Deferred Action for Childhood Arrivals (DACA): An Economic Strategy in Trump’s America?

Although immigration reform is one of the largest issues facing the United States today, most of the discussion is centered on curbing the number of immigrants entering the nation rather than aiding those who have already established themselves here. In June 2012, President Barack Obama created a new program called “Deferred Action for Childhood Arrivals” (DACA) giving certain young undocumented people the ability to apply for temporary work permits and deferrals of deportations. During his Presidential campaign, now President Donald Trump vowed to repeal this policy in order to achieve his larger goal to “Make America Great Again.” Although Trump has not acted on this promise, his immigration policies thus far have set up the stage to repeal this Obama directive. In an effort to dispel the myths about DACA, studies have estimated that DACA would add millions in wages to both DACA eligible employees and state residents at large. Data suggests that concerns about DACA are far outweighed by the likely economic benefits of the program. By examining differences between increases in income for both DACA-eligible recipients and all state residents, my research indicates that DACA is beneficial not only for those who are eligible for it, but also for state residents at large. In addition, I seek to analyze data compiled by the Migration Policy Institute, which suggests that family income as a result of DACA increases for all wealth classes throughout the United States.

In 2013, the Center for American Progress (CAP) published an estimate for the increases in income for both DACA eligible recipients and state residents at large from 2012 to 2022, suggesting that DACA positively contributes to economic growth.
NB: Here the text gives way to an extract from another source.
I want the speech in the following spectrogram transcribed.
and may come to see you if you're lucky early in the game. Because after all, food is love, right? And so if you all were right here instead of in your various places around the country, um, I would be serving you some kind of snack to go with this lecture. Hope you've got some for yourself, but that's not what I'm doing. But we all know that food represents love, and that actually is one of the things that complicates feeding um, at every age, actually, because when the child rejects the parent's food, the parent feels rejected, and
When the data is analyzed on the state level (see figure 1) states such as California and Texas see a large increase in family wages. This is probably because these states have a higher number of DACA eligible recipients. However, there is no large difference in likely increases in wages between Southern states and non Southern states. This indicates that increases are not dependent on where a state is located, but rather by the number of already established immigrants there are within the state.

Increases in the income of DACA eligible workers can be explained by the new opportunities presented to them through a work permit and a social security number. According to a report by Roberto Gonzales and Angie Bautista-Chavez, 60% have obtained a new job, 45% increased their earnings, 21% have obtained internships, 49% opened a bank account, and 21% obtained health care. These opportunities are what allow their wages to increase, and according to the Center for American Progress, as lower income individuals gain access to capital, they rapidly recycle it back into their local economies. DACA would stimulate the economy due to a rise in thriving middle class populations. 64% of DACA eligible recipients live at or below 199% of the poverty line (figure 2), so they are likely to spend their income faster than individuals that live above 200% of the poverty line because they need more immediate access to resources. Moreover, over 3.5 million DACA eligible families live below 99% percent of the poverty line, suggesting that they would recycle their wages into the economy because they need immediate access to goods. Thus, economic advantages for DACA recipients translate to economic advantages for their communities.

Figure 2: Income levels of DACA eligible workers

The Center for American Progress projects wage increases for both DACA-eligible recipients and state residents at large. For every single state, the cumulative earnings of all residents are larger than the cumulative increase of DACA eligible workers (see figures 1 and 3). Some states have significant differences in the earnings between DACA eligible workers and state residents at large. Increases in income for DACA workers account for a portion of the increase in the incomes of all state residents, but there is greater economic prosperity for those who are not DACA recipients. If we remove the earnings of DACA eligible workers from the state as a whole, states are still expected to see substantial economic growth. For instance, California should expect a $7.15 million increase in income for families that are not DACA eligible, Illinois should expect a $6.65 million increase, and New York should expect a $6.15 million increase. This increase can be attributed to the creation of new jobs, increase in tax revenue, and the rapid recycling of income within local economies. This is important because many individuals fear that DACA would hurt other state residents and decrease economic stimulation. CAP attributes this increase to DACA, rather than economic growth more generally, by estimating the number of undocumented people in the states that would receive work permits and evaluating how that would affect wage growths within the states. They used data provided by the Migration Policy institute and GDP Analysis from the Bureau of Economic Analysis. A more detailed methodology can be found on the CAP website. To clarify, this data set looks at projected increases in income, not actual increases in income, between 2012 and 2022.

Figures 1 and 3 also illustrate that not all states would sustain significant benefits due to DACA. Many states that presumably do not have large populations of undocumented immigrants are less likely to benefit from DACA because the policy specifically targets those immigrants. States such as Rhode Island, Hawaii, and the District of Columbia have small populations of undocumented immigrants, so that is why CAP does not predict large increases in the cumulative earnings of their residents. The graphs also depict that these states will not be hurt by DACA; their economies will grow, just not as fast as those states that contain large undocumented populations.

There are many individuals who believe that DACA would increase spending on both the federal and state levels, cause undocumented immigrants to “steal” jobs, and hurt the U.S. economy. These fears have been exacerbated by the Trump administration, but the numbers prove that the opposite is true. DACA is a viable economic policy that will benefit the United States at large and should not be repealed by the Trump Administration.